V&D bankrupt? ILLP-students to the rescue!
On 11 and 19 April, the International Leiden Leadership Programme students got together to participate in a Business Game: a simulation game where the participants get a business case-study they have to solve. The goal? An agreement between all stakeholders – but most importantly: to employ the different leadership skills they learned during the ILLP.
It’s 17.00 hrs on Thursday 19 April. The ILLP students, divided in five different groups of stakeholders such as V&D management, the suppliers, and the labour union have until 19.00 hrs to come to an agreement about saving the former Dutch department store V&D from bankruptcy. Lecturer, and fellow developer of the Business Game for Leiden University, Lucas Noordhoorn gives a brief introduction. Not long thereafter he gives the floor to the group of students whom are employed as consultants and are tasked with leading the negotiations. The clock starts ticking: now it’s up to the students.

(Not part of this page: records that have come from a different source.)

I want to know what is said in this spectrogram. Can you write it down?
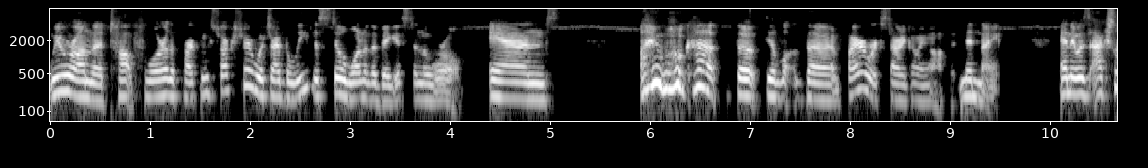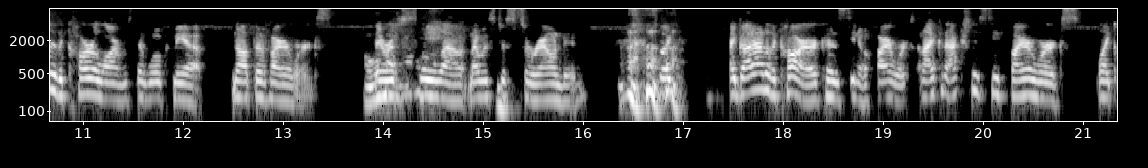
we were on the top floor of the parking structure, which I believe is still one of the biggest in the world. And I woke up, the, the, the fireworks started going off at midnight. And it was actually the car alarms that woke me up, not the fireworks. Oh they were gosh. so loud and I was just surrounded. like I got out of the car because you know fireworks, and I could actually see fireworks like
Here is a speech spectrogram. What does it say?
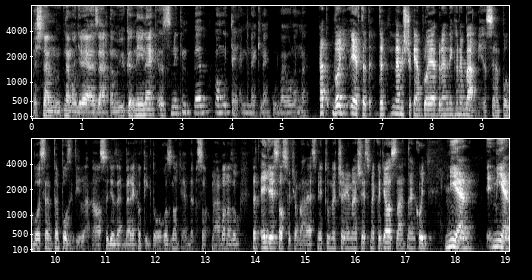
és nem, nem annyira elzártan működnének, szerintem amúgy tényleg mindenkinek kurva jó lenne. Hát, vagy érted, tehát nem is csak employer branding, hanem bármilyen szempontból szerintem pozitív lenne az, hogy az emberek, akik dolgoznak ebben a szakmában, azok, tehát egyrészt az, hogyha már eszmét tudnak cserélni, másrészt meg, hogyha azt látnánk, hogy milyen milyen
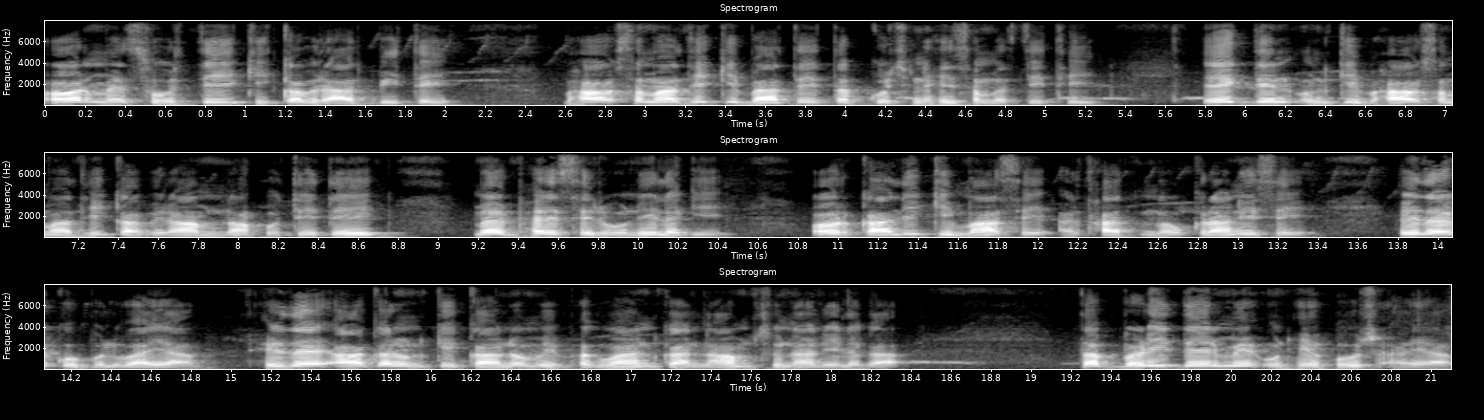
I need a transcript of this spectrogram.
और मैं सोचती कि कब रात बीते। भाव समाधि की बातें तब कुछ नहीं समझती थी। एक दिन उनकी भाव समाधि का विराम न होते देख मैं भय से रोने लगी और काली की माँ से अर्थात नौकरानी से हृदय को बुलवाया। हृदय आकर उनके कानों में भगवान का नाम सुनाने लगा। तब बड़ी देर में उन्हें होश आया।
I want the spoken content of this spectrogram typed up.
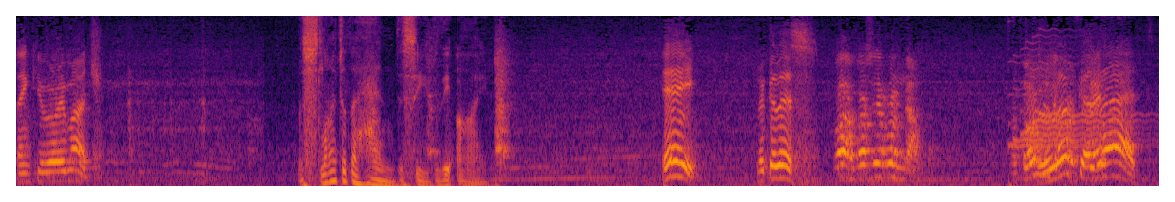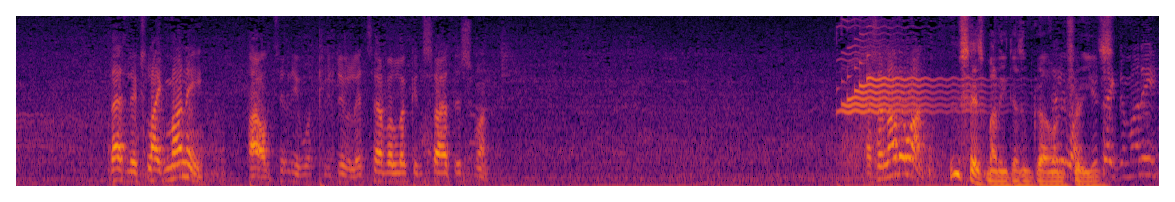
Thank you very much. The sleight of the hand deceives the eye. Hey, look at this. Wow, what's the room now? Look at that. That looks like money. I'll tell you what we do. Let's have a look inside this one. That's another one. Who says money doesn't grow on you what, you take the money.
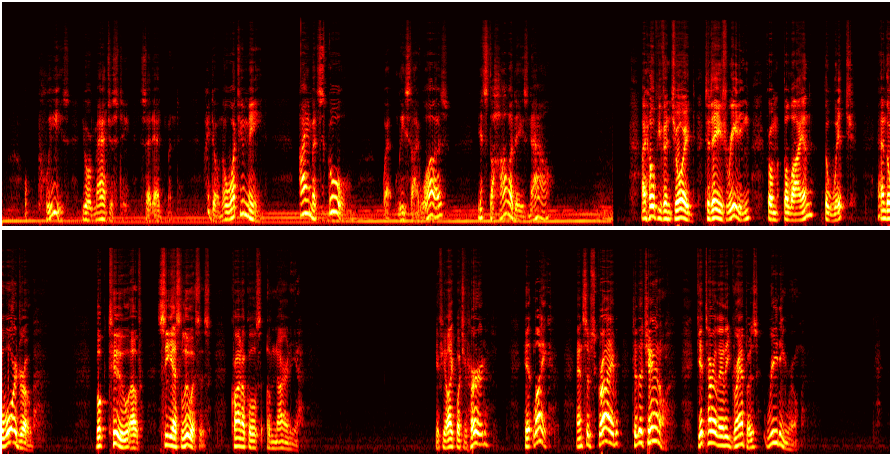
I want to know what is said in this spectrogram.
Oh, please, your majesty, said Edmund. I don't know what you mean. I am at school. Well, at least I was. It's the holidays now. I hope you've enjoyed today's reading from The Lion, the Witch, and the Wardrobe, Book Two of C.S. Lewis's Chronicles of Narnia. If you like what you've heard, hit like and subscribe to the channel, Guitarlele Grampa's Reading Room.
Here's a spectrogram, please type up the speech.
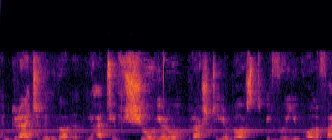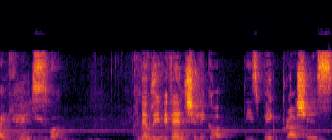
And gradually they got you had to show your old brush to your boss before you qualified for a new one. And then we Because of cost. eventually got these big brushes,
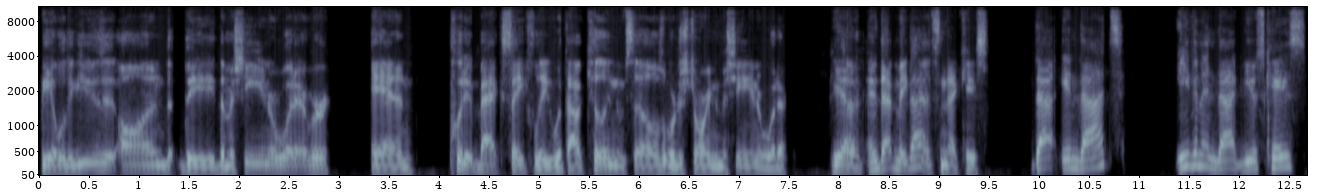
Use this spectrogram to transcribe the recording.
be able to use it on the the machine or whatever, and put it back safely without killing themselves or destroying the machine or whatever. Yeah. So, and that makes that, sense in that case. That in that, even in that use case,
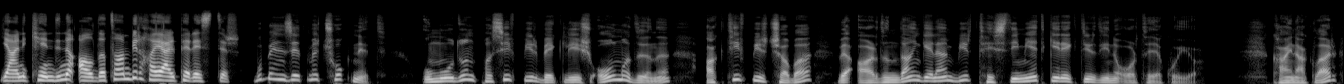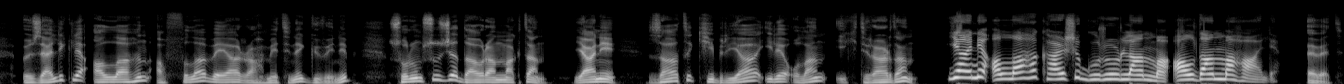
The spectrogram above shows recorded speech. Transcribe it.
Yani kendini aldatan bir hayalperesttir. Bu benzetme çok net. Umudun pasif bir bekleyiş olmadığını, aktif bir çaba ve ardından gelen bir teslimiyet gerektirdiğini ortaya koyuyor. Kaynaklar özellikle Allah'ın affına veya rahmetine güvenip sorumsuzca davranmaktan, yani zatı kibriya ile olan iktirardan, Yani Allah'a karşı gururlanma, aldanma hali. evet,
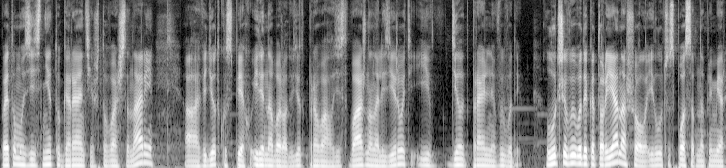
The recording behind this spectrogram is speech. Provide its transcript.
Поэтому здесь нету гарантии, что ваш сценарий ведет к успеху или наоборот, ведет к провалу. Здесь важно анализировать и делать правильные выводы. Лучшие выводы, которые я нашел, и лучший способ, например,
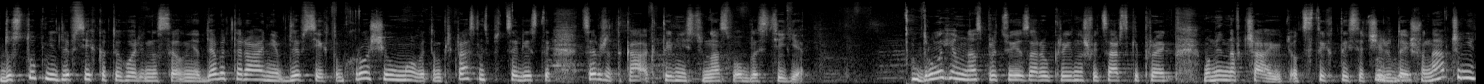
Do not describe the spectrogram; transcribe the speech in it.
доступні для всіх категорій населення, для ветеранів, для всіх там хороші умови, там прекрасні спеціалісти. Це вже така активність у нас в області є. Друге, у нас працює зараз україно-швейцарський проєкт. Вони навчають от з тих тисячі людей, що навчені,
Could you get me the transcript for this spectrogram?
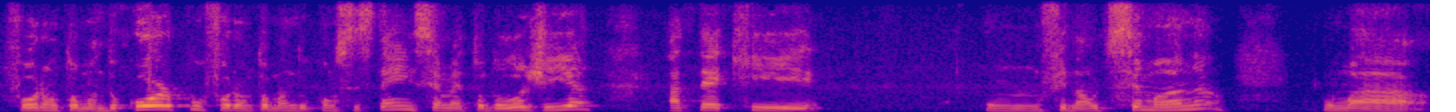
foram tomando corpo, foram tomando consistência, metodologia, até que um final de semana, uma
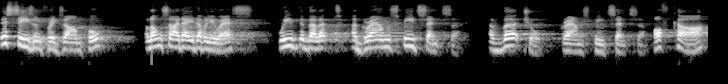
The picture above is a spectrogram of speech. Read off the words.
This season, for example, alongside AWS, we've developed a ground speed sensor, a virtual ground speed sensor, off car,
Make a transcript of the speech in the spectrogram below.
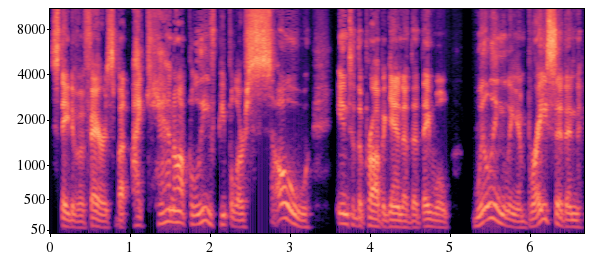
state of affairs, but I cannot believe people are so into the propaganda that they will willingly embrace it and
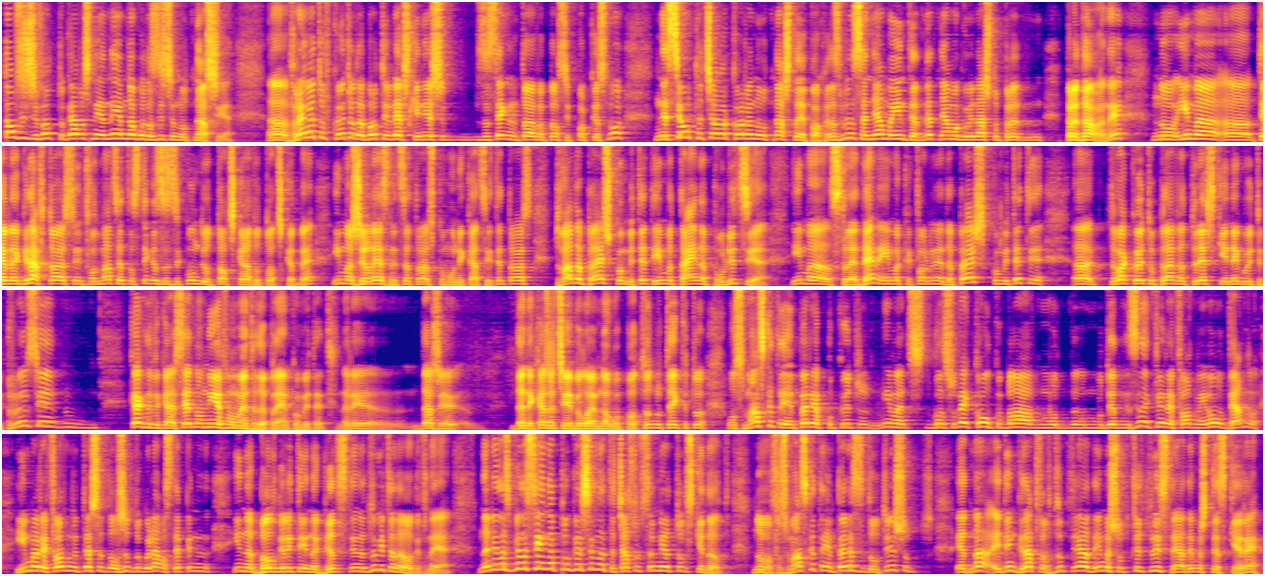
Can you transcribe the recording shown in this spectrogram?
този живот тогавашния не е много различен от нашия. Времето, в което работи Левски, ние ще засегнем този въпрос и по-късно, не се отличава корено от нашата епоха. Разбира се, няма интернет, няма го и нашето пред- предаване, но има телеграф, т.е. информацията стига за секунди от точка А до точка Б, има железница, т.е. комуникациите, т.е. това да правиш комитети, има тайна полиция, има следене, има какво ли не да правиш, комитети, това, което правят Левски и неговите провинции, как да ви кажа, все едно ние в момента да правим комитети. Нали? Даже да не кажа, че е било и много по-трудно, тъй като Османската империя, по които има гласове колко била мод- модернизирана, какви реформи имало, вярно, има реформи, но те се дължат до голяма степен и на българите, и на гърците, и на другите народи в нея. Нали, разбира се, и на прогресивната част от самия турски народ. Но в Османската империя, за да отидеш от една, един град в друг, трябва да имаш открит лист, трябва да имаш тескере.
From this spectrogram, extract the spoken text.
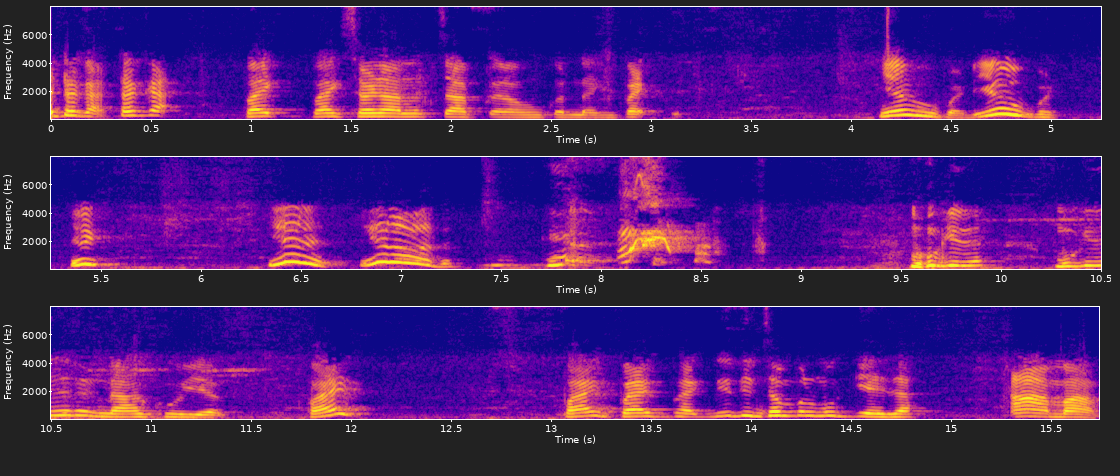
ટકા ટકા. બાઈક બાઈક સણા નથી ચાપ કરા હું કરી નાખી. બાઈક. એવું પડ એવું પડ. મૂકી દે મૂકી દે નાખું એમ ભાઈ ભાઈ ભાઈ ભાઈ દીદી ચંપલ મૂકીએ, જા. આમ આમ.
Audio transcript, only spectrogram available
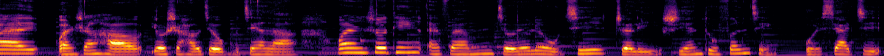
嗨，晚上好，又是好久不见啦！欢迎收听 FM 九六六五七，这里是沿途风景，我是夏季。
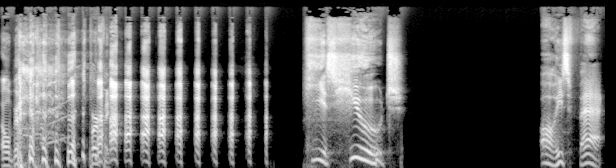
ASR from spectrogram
Oh, that's perfect. He is huge. Oh, he's fat.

From chaos to understanding
In the first meeting the negotiations were heated and a bit chaotic, explain students Lorena and Jeroen. 'Last time, everybody just jumped in and wanted to win the discussion', Jeroen laughs, shaking his head. 'But we really tried to learn from the mistakes of the last session and to have a more win-win mentality this time round.' Lorena agrees. ‘This time, everybody tried to keep calm and tried to apply more of the skills we learned in the ILLP. Also, the group that had to lead the negotiation applied a much better structure this time.’
The idea that students become more aware of the skills they could have employed during the first session - such as negotiation and communication skills -, is part of the Business Game strategy. ‘In the first meeting, we leave the students to come up with their own strategy on the spot’, Noordhoorn explains. ‘And often we see they forget to apply most of what they have learnt. By reflecting on the game at the end of each session students become aware of the results of their approach.’
The Business Game presents the students with a business negotiation-model on a smaller scale, but close to reality. ‘Suddenly, the students need to take on a very adult way of negotiating’, Noordhoorn says. ‘This simulation forces them to ask questions such as: who am I dealing with? How can I approach this person? How can I reach a compromise?’
It’s 18:45 hrs, only fifteen minutes left until the deadline. Notes with important messages are being passed around, students disappear to backrooms to have a final discussion and all the negotiation points are written on the board. Even though everybody feels the pressure, the discussion is mature and structured. At one point, when the discussion seems to go into too much detail, one of the suppliers intervenes. ‘Let’s agree on the big picture first’, he says calmly. A smart decision – it is clear the students learned a lot from these sessions.
Have we reached an agreement?
It’s 18:55 hrs when the group of consultants speaks the magic words: ‘Have we reached an agreement?’ The answer is a full-hearted yes. The students are relieved: if it were up to them, V&D would not have gone bankrupt. After a well-deserved dinner, the students reflect on the sessions, their skills and themselves. Lorena says the thing they all seem to agree upon: 'This Business Game is one of the most fun things we have done in the ILLP.'